horizontal line

In 1987 Peter Froundjian set up a piano festival dedicated to giving rare repertoire a forum. The event has developed must-attend status among pianophiles, who flock to the north German town of Husum, near the Danish border, every August. Beyond the mainstream: The Festival ‘Rarities of Piano Music’ is a beautifully produced title, published in English and German, and a delightful companion for those visiting the festival for the first or twenty-fifth time.

My IP colleague Jeremy Nicholas is one such regular attendee, having also made several appearances on the festival stage as an orator. In his chapter, ‘Broadening our horizons’, Nicholas reflects on an article he wrote for an early edition of IP observing that musical competition appears to be more attractive than musical celebration. Husum bucks this trend, and has found a dedicated following of ‘pianoraks’ (© Nicholas) in doing so.

Elsewhere, Froundjian eloquently explains why we desperately need a festival that offers more than the ‘three Bs’ (Beethoven, Bach and Brahms), and Danacord producer Jesper Buhl offers a fascinating and honest account of his involvement recording Husum recitals (not one track has been rejected due to audience interference, which, in this age of coughing and sniffi ng, is quite remarkable). A transcription of the lecture given at the very first festival by Berlin music critic Walther Kaempfer (1899-1991) of his experiences listening to numerous legendary pianists in concert – from Eugen d’Albert to Stravinsky – is the icing on the cake.

CLAIRE JACKSON Read the full review on Agora Classica


   Read full review   


To continue reading, please upgrade to a premium account. You will have immediate full access.

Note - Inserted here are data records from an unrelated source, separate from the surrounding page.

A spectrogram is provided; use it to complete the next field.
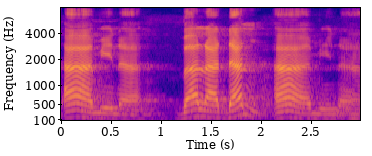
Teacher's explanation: Baladan tanwin bertemu hamzah, suaranya dibaca jelas dan ya tanpa dengung ya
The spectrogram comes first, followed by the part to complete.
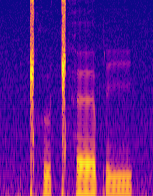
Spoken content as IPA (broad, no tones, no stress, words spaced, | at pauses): ǁʰɯǁʰɛːpɾiː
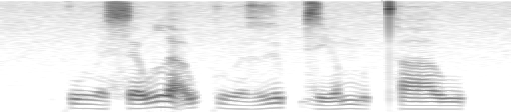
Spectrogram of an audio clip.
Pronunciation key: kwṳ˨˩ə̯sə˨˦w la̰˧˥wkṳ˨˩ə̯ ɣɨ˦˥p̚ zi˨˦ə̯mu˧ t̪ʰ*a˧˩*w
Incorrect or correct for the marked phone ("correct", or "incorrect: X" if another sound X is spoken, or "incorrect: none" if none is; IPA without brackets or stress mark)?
incorrect: a˧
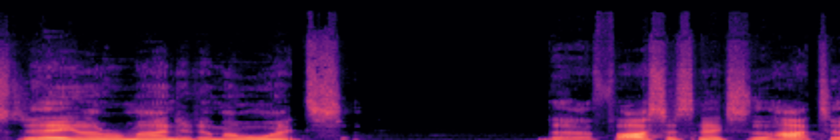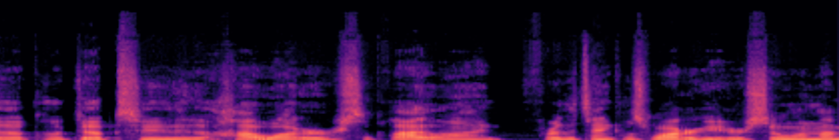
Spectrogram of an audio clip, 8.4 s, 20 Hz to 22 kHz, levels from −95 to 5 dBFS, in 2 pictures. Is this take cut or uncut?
uncut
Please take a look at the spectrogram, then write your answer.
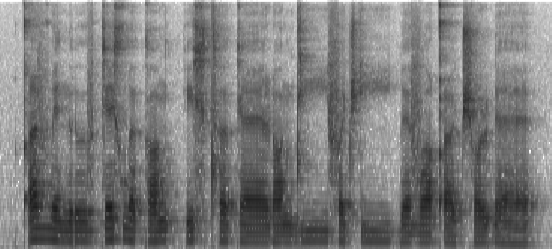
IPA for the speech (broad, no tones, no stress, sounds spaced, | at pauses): qʼ ɛ v w ɛ n ʊ ɾ ʊː v k ɛ x w ʌ k ɒ ŋ t͡sʼ ɪ x tʰ ʌ k æː ɽ ɒ ŋ d iː f ʌ t͡ʃʼ iː ɡ͡b ɜ v ɔ qʼ ʊː t͡ʃʰ ɔ ɭ ɗ æ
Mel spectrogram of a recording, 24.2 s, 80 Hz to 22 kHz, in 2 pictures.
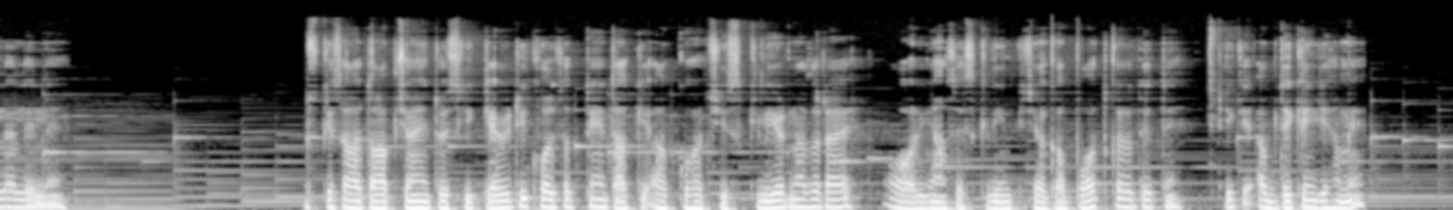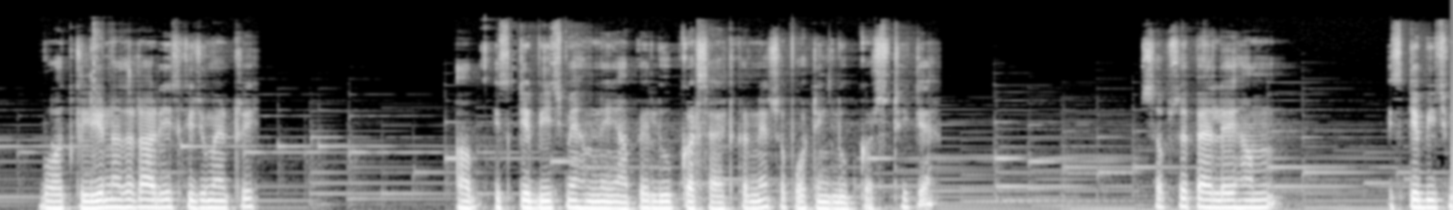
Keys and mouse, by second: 10.1 middle click, 13.0-15.6 middle drag, 16.7 KP_1.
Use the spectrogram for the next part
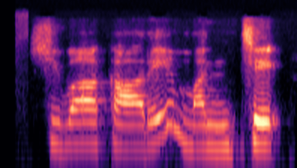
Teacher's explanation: In general, we say Manjam. So we tend to say Ja instead of Cha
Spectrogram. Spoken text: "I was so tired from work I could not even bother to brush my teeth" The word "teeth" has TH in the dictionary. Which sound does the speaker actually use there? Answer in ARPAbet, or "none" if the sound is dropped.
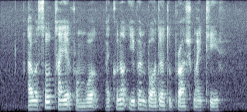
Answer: F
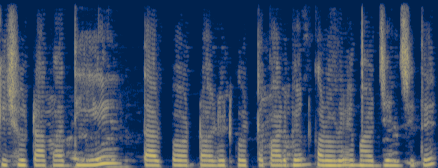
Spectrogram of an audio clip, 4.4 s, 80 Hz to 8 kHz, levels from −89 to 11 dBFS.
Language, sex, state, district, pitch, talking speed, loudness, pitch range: Bengali, female, West Bengal, North 24 Parganas, 230 Hz, 135 wpm, -17 LUFS, 225-235 Hz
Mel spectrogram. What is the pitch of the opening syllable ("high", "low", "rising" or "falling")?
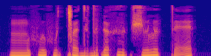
low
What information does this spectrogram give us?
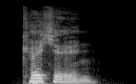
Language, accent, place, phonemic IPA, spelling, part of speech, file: German, Germany, Berlin, /ˈkœçəln/, köcheln, verb, De-köcheln.ogg
- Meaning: to simmer, to boil slightly (be at a temperature just under or just over the boiling point)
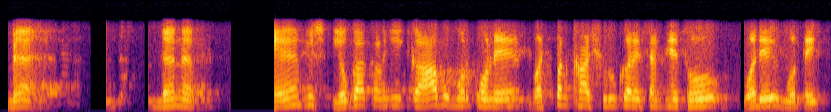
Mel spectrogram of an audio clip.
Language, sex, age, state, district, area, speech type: Sindhi, male, 60+, Rajasthan, Ajmer, rural, conversation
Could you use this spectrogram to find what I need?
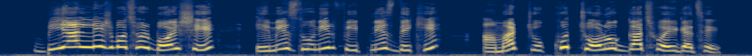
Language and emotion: Bengali, surprised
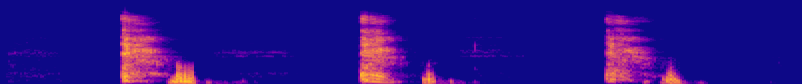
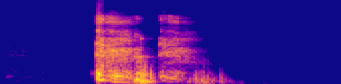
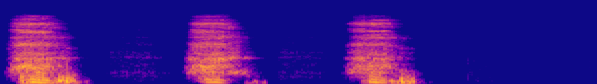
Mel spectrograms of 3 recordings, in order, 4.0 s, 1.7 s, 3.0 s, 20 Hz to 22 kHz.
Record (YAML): three_cough_length: 4.0 s
three_cough_amplitude: 31238
three_cough_signal_mean_std_ratio: 0.33
cough_length: 1.7 s
cough_amplitude: 32768
cough_signal_mean_std_ratio: 0.37
exhalation_length: 3.0 s
exhalation_amplitude: 20782
exhalation_signal_mean_std_ratio: 0.45
survey_phase: beta (2021-08-13 to 2022-03-07)
age: 18-44
gender: Male
wearing_mask: 'No'
symptom_cough_any: true
symptom_runny_or_blocked_nose: true
symptom_onset: 3 days
smoker_status: Never smoked
respiratory_condition_asthma: false
respiratory_condition_other: false
recruitment_source: Test and Trace
submission_delay: 1 day
covid_test_result: Positive
covid_test_method: ePCR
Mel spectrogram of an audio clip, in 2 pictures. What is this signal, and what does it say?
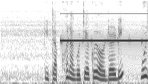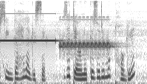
Fax machine handshake, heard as a long tone and a warble, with room echo and speech in Assamese.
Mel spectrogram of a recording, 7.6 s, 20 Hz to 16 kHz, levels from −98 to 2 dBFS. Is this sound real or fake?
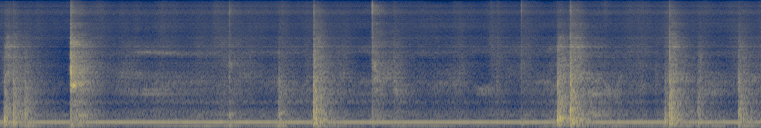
fake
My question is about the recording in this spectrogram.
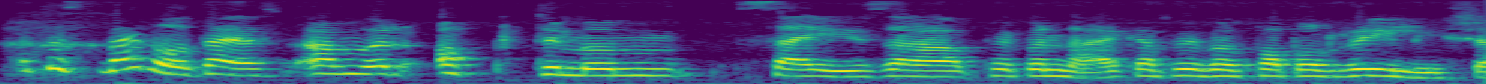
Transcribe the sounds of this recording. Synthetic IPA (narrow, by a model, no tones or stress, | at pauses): d͡ʒəstmɛðəlˠdesaməɾɔptɪməm | sejzapʰeːbənaɡabɨːbapʰɔbɔlˠriːlˠiʃɔ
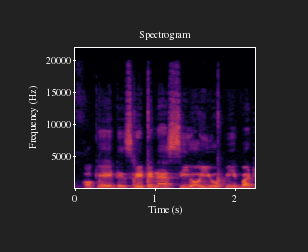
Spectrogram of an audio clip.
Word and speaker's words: coup: Okay, it is written as C-O-U-P, but like we read it as C-O-U, coup. Because P is silent.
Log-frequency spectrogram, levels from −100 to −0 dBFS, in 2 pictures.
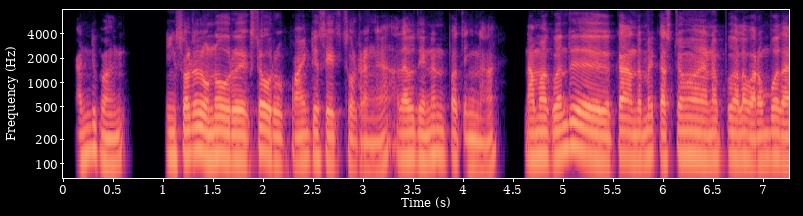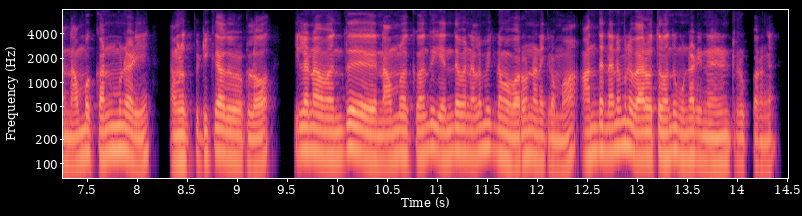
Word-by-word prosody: கண்டிப்பாங்க. 115 Hz, -4 st, -2 dB, 0.5 s
நீங்க 120 Hz, -1 st, -2 dB
சொல்றது 135 Hz, +2 st, +3 dB
இன்னும் 125 Hz, +1 st, +3 dB
ஒரு 115 Hz, -, +3 dB
எக்ஸ்ட்ரா 135 Hz, +6 st, -1 dB
ஒரு 110 Hz, -, 0 dB
பாயிண்ட் 110 Hz, +2 st, -2 dB
சேர்த்து 105 Hz, -1 st, -3 dB
சொல்றேங்க. 90 Hz, -2 st, -4 dB, 0.2 s
அதாவது 120 Hz, 0 st, 0 dB
என்னென்னு 125 Hz, +2 st, -2 dB
பார்த்தீங்கன்னா, 105 Hz, -5 st, -3 dB, 0.4 s
நமக்கு 120 Hz, 0 st, +2 dB
வந்து 155 Hz, +5 st, +1 dB, 0.4 s
க -, -, -2 dB
அந்த 115 Hz, 0 st, 0 dB
மாதிரி 130 Hz, +1 st, -2 dB
கஷ்டம் 125 Hz, +3 st, 0 dB
மான 120 Hz, -1 st, +2 dB
நினைப்பு 115 Hz, +1 st, -2 dB
எல்லாம் 115 Hz, -1 st, +1 dB
வரும்போது 110 Hz, +1 st, +1 dB
நம்ம 125 Hz, +5 st, 0 dB
கண் 130 Hz, +3 st, +2 dB
முன்னாடி, 130 Hz, -7 st, +2 dB, 0.3 s
நம்மளுக்கு 110 Hz, -2 st, 0 dB
பிடிக்காதவர்களோ, 115 Hz, -5 st, +1 dB, 0.3 s
இல்லன்னா 140 Hz, -1 st, +3 dB
வந்து 125 Hz, +5 st, +1 dB, 0.3 s
நம்மளுக்கு 125 Hz, +2 st, -1 dB
வந்து 145 Hz, +3 st, -1 dB
எந்த 135 Hz, +1 st, +1 dB
நெலமைக்கு 140 Hz, +2 st, -2 dB
நம்ம 115 Hz, -3 st, +1 dB
வரோன்னு 120 Hz, +3 st, +1 dB
நெனைக்கறமோ, 105 Hz, -3 st, -2 dB, 0.2 s
அந்த 140 Hz, +3 st, +1 dB
நெலைமையில 155 Hz, -1 st, +1 dB
வேற 120 Hz, -, +5 dB
ஒருத்தர் 120 Hz, 0 st, +2 dB
வந்து 135 Hz, 0 st, -2 dB
முன்னாடி 115 Hz, -1 st, -1 dB
நின்னுட்டு 105 Hz, 0 st, -2 dB
இருப்பாருங்க. 95 Hz, -1 st, -6 dB
120 Hz, 185 wpm, -23 LUFS, 110-130 Hz, 0.5 s, வேற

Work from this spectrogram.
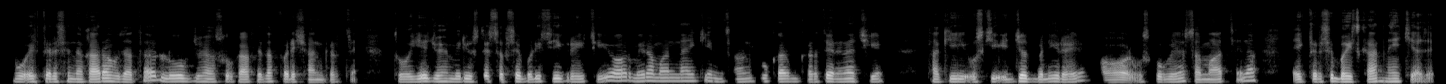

Read more classical music reviews online here:



Piano International, 2012 - ©Rhinegold Publishing